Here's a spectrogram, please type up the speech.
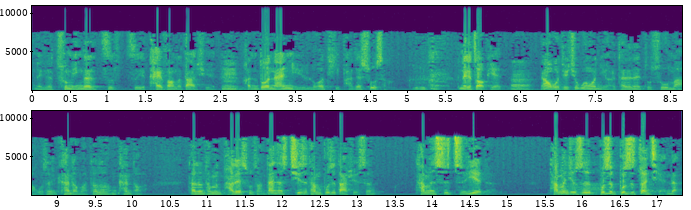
那个出名的自自由开放的大学，嗯，很多男女裸体爬在树上，嗯，那个照片，嗯，然后我就去问我女儿，她在那读书吗？我说你看到吗？她说看到了。她说他们爬在树上，但是其实他们不是大学生，他们是职业的，他们就是不是不是赚钱的，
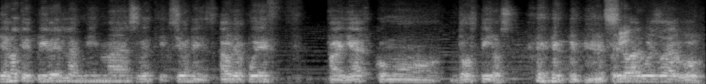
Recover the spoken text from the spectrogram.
Ya no te piden las mismas restricciones. Ahora puedes fallar como dos tiros. sí. algo es algo.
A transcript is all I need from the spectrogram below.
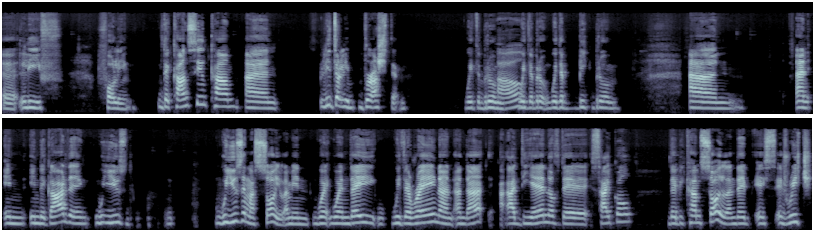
uh, leaf falling. The council come and literally brush them with the broom, oh. with the broom, with a big broom, and and in in the garden we use we use them as soil. I mean, when, when they, with the rain and, and that, at the end of the cycle, they become soil and they is, is rich,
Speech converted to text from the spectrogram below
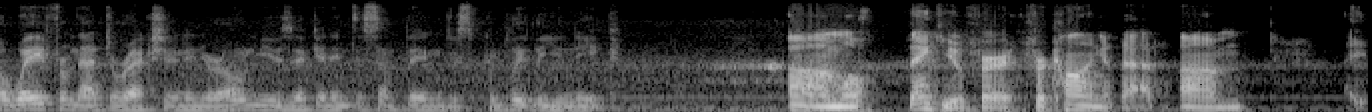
away from that direction in your own music and into something just completely unique um, well thank you for for calling it that. Um, I,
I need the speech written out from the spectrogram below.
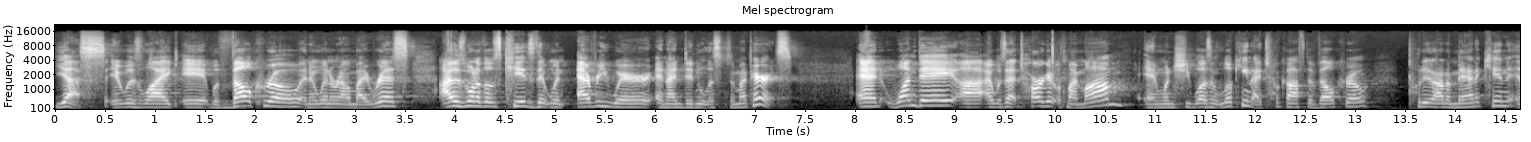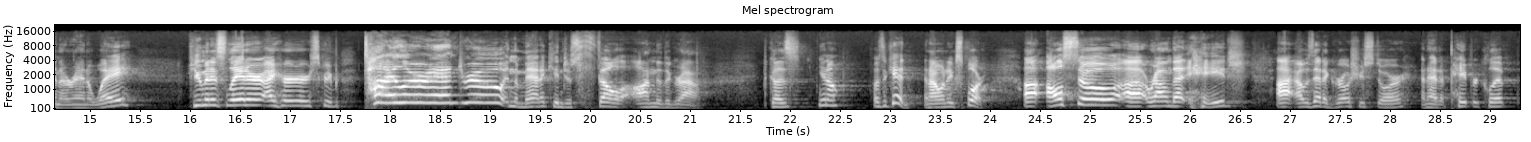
Yes, it was like it with Velcro and it went around my wrist. I was one of those kids that went everywhere and I didn't listen to my parents. And one day uh, I was at Target with my mom, and when she wasn't looking, I took off the Velcro, put it on a mannequin, and I ran away. A few minutes later, I heard her scream, Tyler, Andrew! And the mannequin just fell onto the ground because, you know, I was a kid and I wanted to explore. Uh, also, uh, around that age, uh, I was at a grocery store and I had a paper clip.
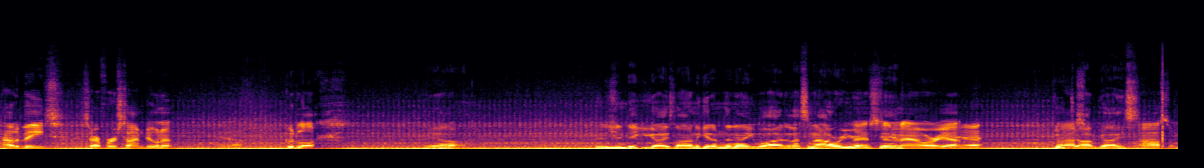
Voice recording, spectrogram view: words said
how to beat. It's our first time doing it. Yeah. Good luck. Yeah. And it didn't take you guys long to get them tonight. What, less than an hour? You Less than understand? an hour, yeah. Good Awesome. job, guys. Awesome.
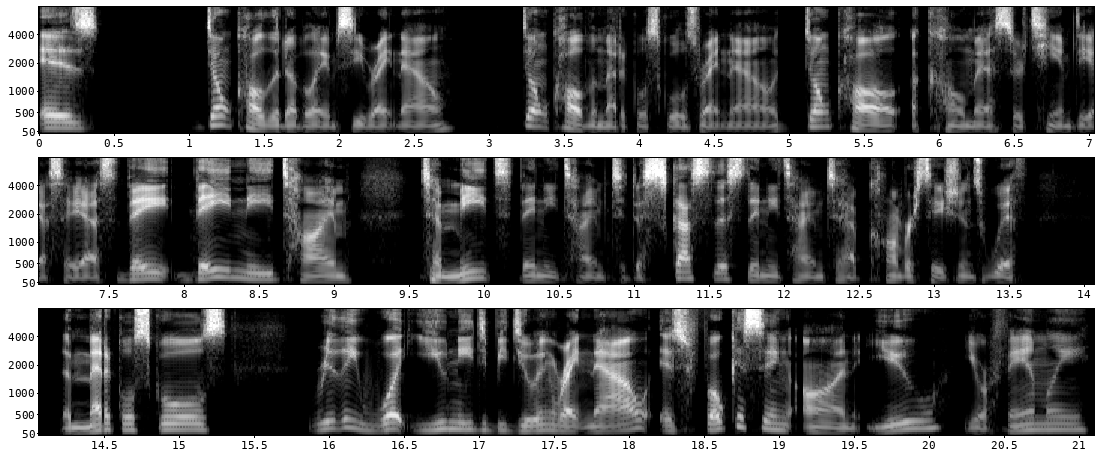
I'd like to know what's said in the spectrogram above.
is don't call the AAMC right now don't call the medical schools right now. Don't call a AACOMAS or TMDSAS. They they need time to meet. They need time to discuss this. They need time to have conversations with the medical schools. Really, what you need to be doing right now is focusing on you, your family,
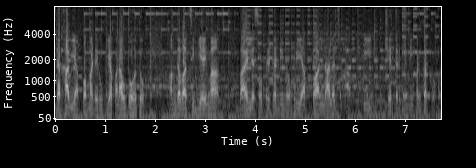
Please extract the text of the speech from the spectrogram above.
રખાવી આપવા માટે રૂપિયા પડાવતો હતો અમદાવાદ સીબીઆઈમાં વાયરલેસ ઓપરેટરની નોકરી આપવા લાલચ આપતી છેતરપિંડી પણ કરતો હતો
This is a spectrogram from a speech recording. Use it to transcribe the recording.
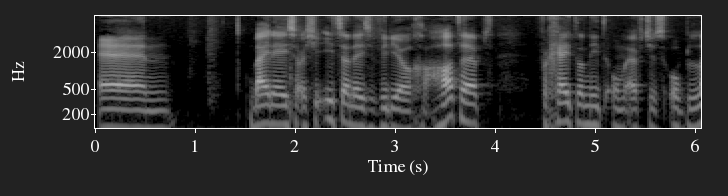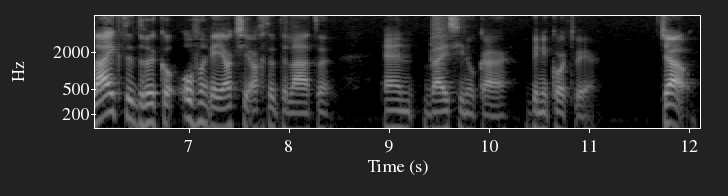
En bij deze, als je iets aan deze video gehad hebt, vergeet dan niet om eventjes op like te drukken of een reactie achter te laten. En wij zien elkaar binnenkort weer. Ciao!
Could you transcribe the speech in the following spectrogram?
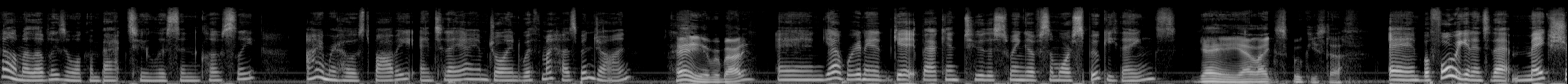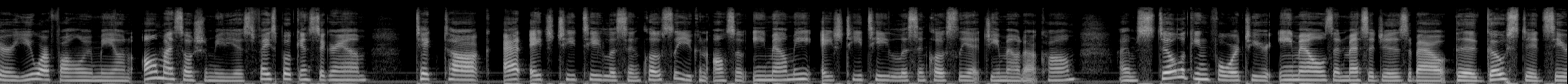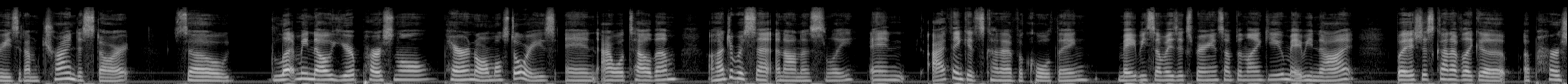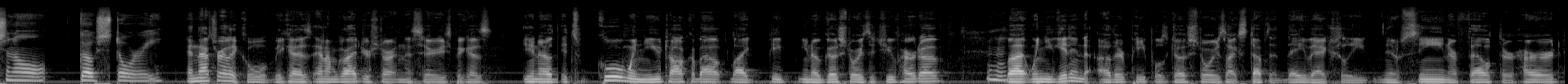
Hello, my lovelies, and welcome back to Listen Closely. I am your host, Bobby, and today I am joined with my husband, John. Hey, everybody. And yeah, we're going to get back into the swing of some more spooky things. Yay, I like spooky stuff. And before we get into that, make sure you are following me on all my social medias Facebook, Instagram, TikTok, at HTT Listen Closely. You can also email me, httlistenclosely at gmail.com. I'm still looking forward to your emails and messages about the Ghosted series that I'm trying to start. So let me know your personal paranormal stories and I will tell them 100% anonymously. And I think it's kind of a cool thing. Maybe somebody's experienced something like you, maybe not, but it's just kind of like a, a personal ghost story. And that's really cool because, and I'm glad you're starting this series because, you know, it's cool when you talk about like, peop, you know, ghost stories that you've heard of. Mm-hmm. But when you get into other people's ghost stories, like stuff that they've actually, you know, seen or felt or heard,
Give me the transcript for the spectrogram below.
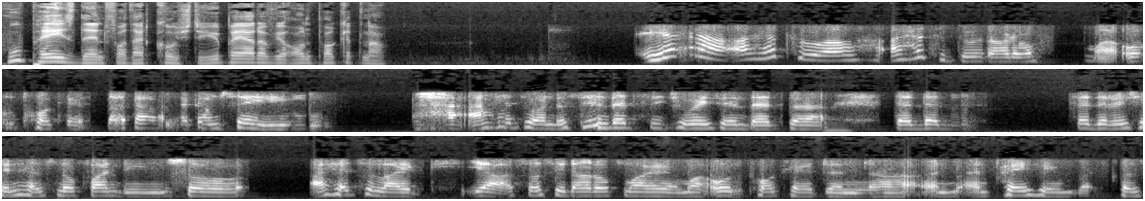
Who pays then for that coach? Do you pay out of your own pocket now? Yeah, I had to. Uh, I had to do it out of my own pocket. Like, I, like I'm saying, I had to understand that situation that uh, mm. that that federation has no funding. So I had to like, yeah, source it out of my my own pocket and uh, and and pay him because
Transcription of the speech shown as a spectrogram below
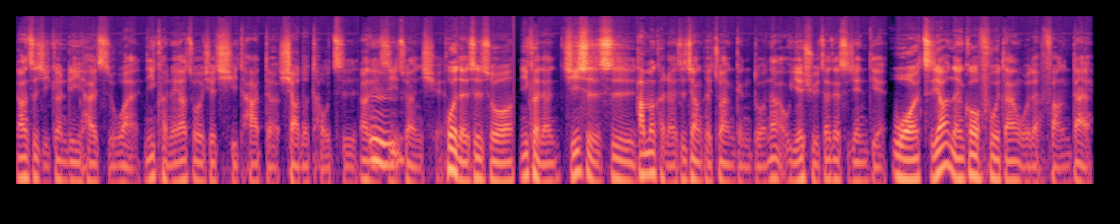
让自己更厉害之外，你可能要做一些其他的小的投资，让你自己赚钱，或者是说，你可能即使是他们可能是这样可以赚更多，那也许在这时间点，我只要能够负担我的房贷，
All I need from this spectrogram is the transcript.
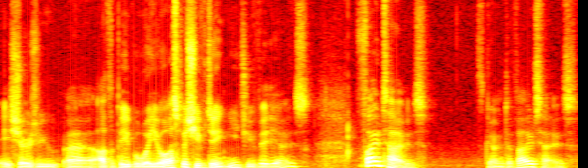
It shows you uh, other people where you are, especially if you're doing YouTube videos. Photos. Let's go into photos.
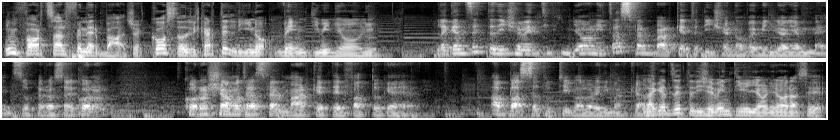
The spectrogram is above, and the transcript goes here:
In forza al Fenerbahce. Costa del cartellino 20 milioni. La Gazzetta dice 20 milioni, Transfer Market dice 9 milioni e mezzo, però sai, con- conosciamo Transfer Market e il fatto che abbassa tutti i valori di mercato. La gazzetta dice 20 milioni. Ora, se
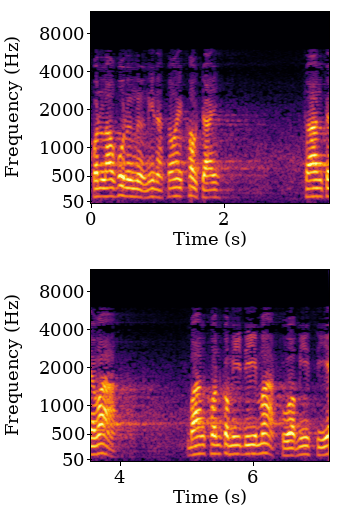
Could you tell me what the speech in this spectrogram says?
คนเราผู้หนึ่งหนึ่งนี่นะต้องให้เข้าใจต่างแต่ว่าบางคนก็มีดีมากกว่ามีเสีย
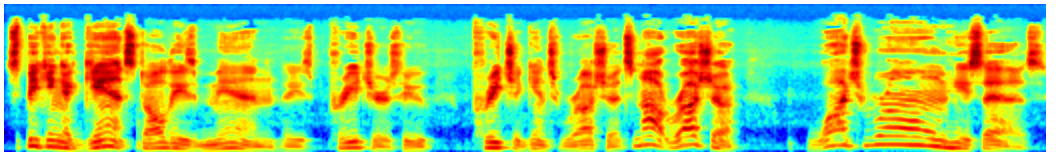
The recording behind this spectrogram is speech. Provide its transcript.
speaking against all these men, these preachers who preach against Russia. It's not Russia. Watch Rome, he says.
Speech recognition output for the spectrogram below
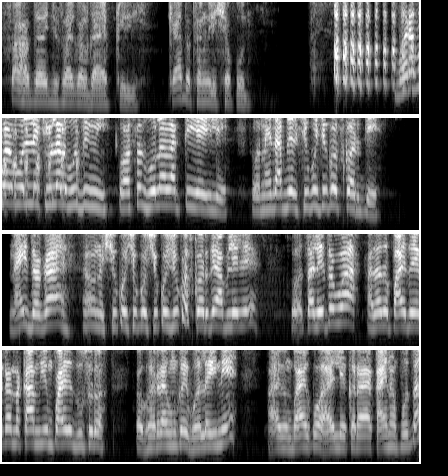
सहा हजाराची सायकल गायब केली. काय आता चांगली शकून. बरोबर बोलले शिवलाल भाऊ तुम्ही असंच बोलायला लागते यायले. तो नाही तर आपल्याला शिकू शिकूच करते. नाही तर काय? हो ना शिको शिको शिको शिकोच करते आपल्याला. हो चालेल तर वा. आता तर पाहिजे एखादं काम घेऊन पाहिजे दुसरं. हो, घर राहून काही भलंही नाही. आम्ही बायको आले करा काय ना पोचा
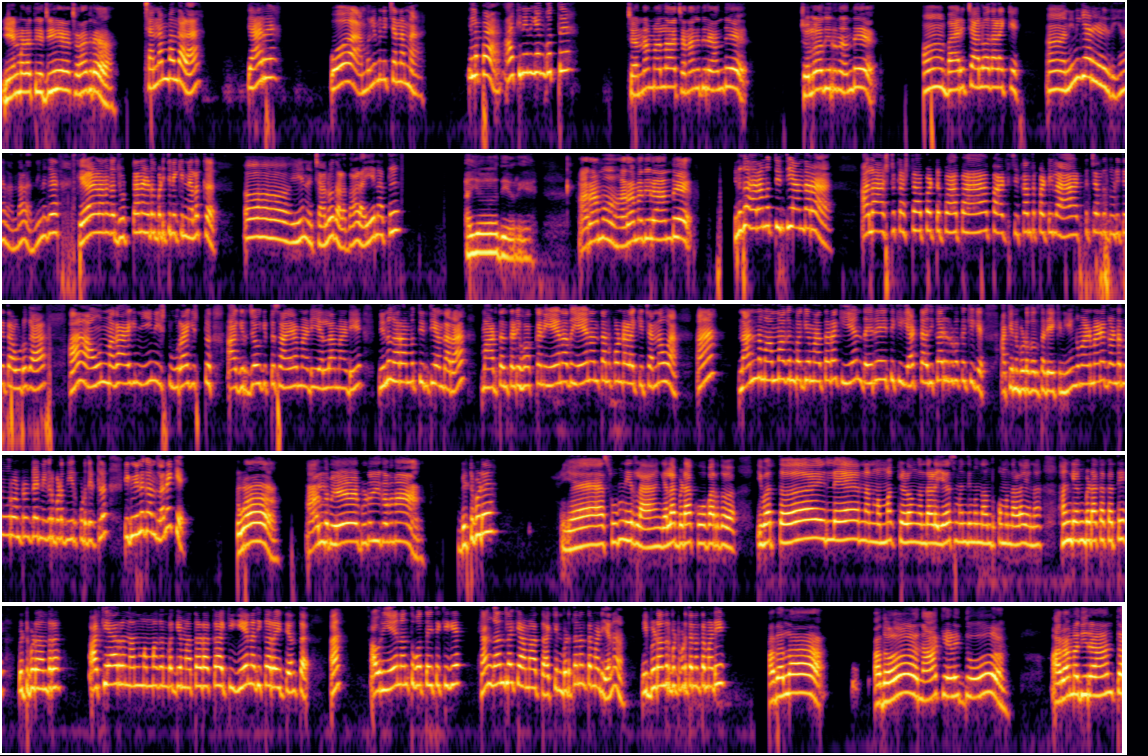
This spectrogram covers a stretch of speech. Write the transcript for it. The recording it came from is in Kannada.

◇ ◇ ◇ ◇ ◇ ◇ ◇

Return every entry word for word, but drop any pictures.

Here's a spectrogram, please type up the speech.
那个出名的自自由开放的大学，嗯，很多男女裸体爬在树上，嗯，那个照片，嗯，然后我就去问我女儿，她在那读书吗？我说你看到吗？她说看到了。她说他们爬在树上，但是其实他们不是大学生，他们是职业的，他们就是不是不是赚钱的，
Recover the spoken text from the spectrogram.
Ya no te piden las mismas restricciones. Ahora puedes fallar como dos tiros. sí. algo es algo.
A transcript is all I need from the spectrogram below.
uh, leaf falling. The council come and literally brush them with the broom, oh. with the broom, with a big broom, and and in in the garden we use we use them as soil. I mean, when, when they, with the rain and, and that, at the end of the cycle, they become soil and they is, is rich,
Speech converted to text from the spectrogram below
away from that direction in your own music and into something just completely unique um, well thank you for for calling it that. Um, I,
I need the speech written out from the spectrogram below.
Yes, it was like it with Velcro and it went around my wrist. I was one of those kids that went everywhere and I didn't listen to my parents. And one day uh, I was at Target with my mom, and when she wasn't looking, I took off the Velcro, put it on a mannequin, and I ran away. A few minutes later, I heard her scream, Tyler, Andrew! And the mannequin just fell onto the ground because, you know, I was a kid and I wanted to explore. Uh, also, uh, around that age, uh, I was at a grocery store and I had a paper clip.
Voice recording, spectrogram view: words said
how to beat. It's our first time doing it. Yeah. Good luck. Yeah. And it didn't take you guys long to get them tonight. What, less than an hour? You Less than understand? an hour, yeah. Good Awesome. job, guys. Awesome.
I'd like to know what's said in the spectrogram above.
is don't call the AAMC right now don't call the medical schools right now. Don't call a AACOMAS or TMDSAS. They they need time to meet. They need time to discuss this. They need time to have conversations with the medical schools. Really, what you need to be doing right now is focusing on you, your family,
Please extract the text of the speech from the spectrogram above.
રખાવી આપવા માટે રૂપિયા પડાવતો હતો અમદાવાદ સીબીઆઈમાં વાયરલેસ ઓપરેટરની નોકરી આપવા લાલચ આપતી છેતરપિંડી પણ કરતો હતો
This is a spectrogram from a speech recording. Use it to transcribe the recording.
En bij deze, als je iets aan deze video gehad hebt, vergeet dan niet om eventjes op like te drukken of een reactie achter te laten. En wij zien elkaar binnenkort weer. Ciao!
Could you transcribe the speech in the following spectrogram?
Hello, my lovelies, and welcome back to Listen Closely. I am your host, Bobby, and today I am joined with my husband, John. Hey, everybody. And yeah, we're going to get back into the swing of some more spooky things. Yay, I like spooky stuff. And before we get into that, make sure you are following me on all my social medias Facebook, Instagram, TikTok, at HTT Listen Closely. You can also email me, httlistenclosely at gmail.com. I'm still looking forward to your emails and messages about the Ghosted series that I'm trying to start. So let me know your personal paranormal stories and I will tell them 100% anonymously. And I think it's kind of a cool thing. Maybe somebody's experienced something like you, maybe not, but it's just kind of like a, a personal ghost story. And that's really cool because, and I'm glad you're starting this series because, you know, it's cool when you talk about like, peop, you know, ghost stories that you've heard of. Mm-hmm. But when you get into other people's ghost stories, like stuff that they've actually, you know, seen or felt or heard,
Give me the transcript for the spectrogram below.
Who pays then for that coach? Do you pay out of your own pocket now? Yeah, I had to. Uh, I had to do it out of my own pocket. Like, I, like I'm saying, I had to understand that situation that uh, mm. that that federation has no funding. So I had to like, yeah, source it out of my my own pocket and uh, and and pay him because
Transcription of the speech shown as a spectrogram below
让自己更厉害之外，你可能要做一些其他的小的投资，让你自己赚钱，或者是说，你可能即使是他们可能是这样可以赚更多，那也许在这时间点，我只要能够负担我的房贷，
All I need from this spectrogram is the transcript.
It shows you uh, other people where you are, especially if you're doing YouTube videos. Photos. Let's go into photos.
The spectrogram is above, and the transcript goes here:
In forza al Fenerbahce. Costa del cartellino 20 milioni. La Gazzetta dice 20 milioni, Transfer Market dice 9 milioni e mezzo, però sai, con- conosciamo Transfer Market e il fatto che abbassa tutti i valori di mercato. La gazzetta dice 20 milioni. Ora, se
Could you tell me what the speech in this spectrogram says?
คนเราผู้หนึ่งหนึ่งนี่นะต้องให้เข้าใจต่างแต่ว่าบางคนก็มีดีมากกว่ามีเสีย
The recording behind this spectrogram is speech. Provide its transcript.
speaking against all these men, these preachers who preach against Russia. It's not Russia. Watch Rome, he says.
Speech recognition output for the spectrogram below
सहा हजाराची सायकल गायब केली. काय आता चांगली शकून. बरोबर बोलले शिवलाल भाऊ तुम्ही असंच बोलायला लागते यायले. तो नाही तर आपल्याला शिकू शिकूच करते. नाही तर काय? हो ना शिको शिको शिको शिकोच करते आपल्याला. हो चालेल तर वा. आता तर पाहिजे एखादं काम घेऊन पाहिजे दुसरं. हो, घर राहून काही भलंही नाही. आम्ही बायको आले करा काय ना पोचा
This spectrogram covers a stretch of speech. Write the transcript for it. The recording it came from is in Kannada.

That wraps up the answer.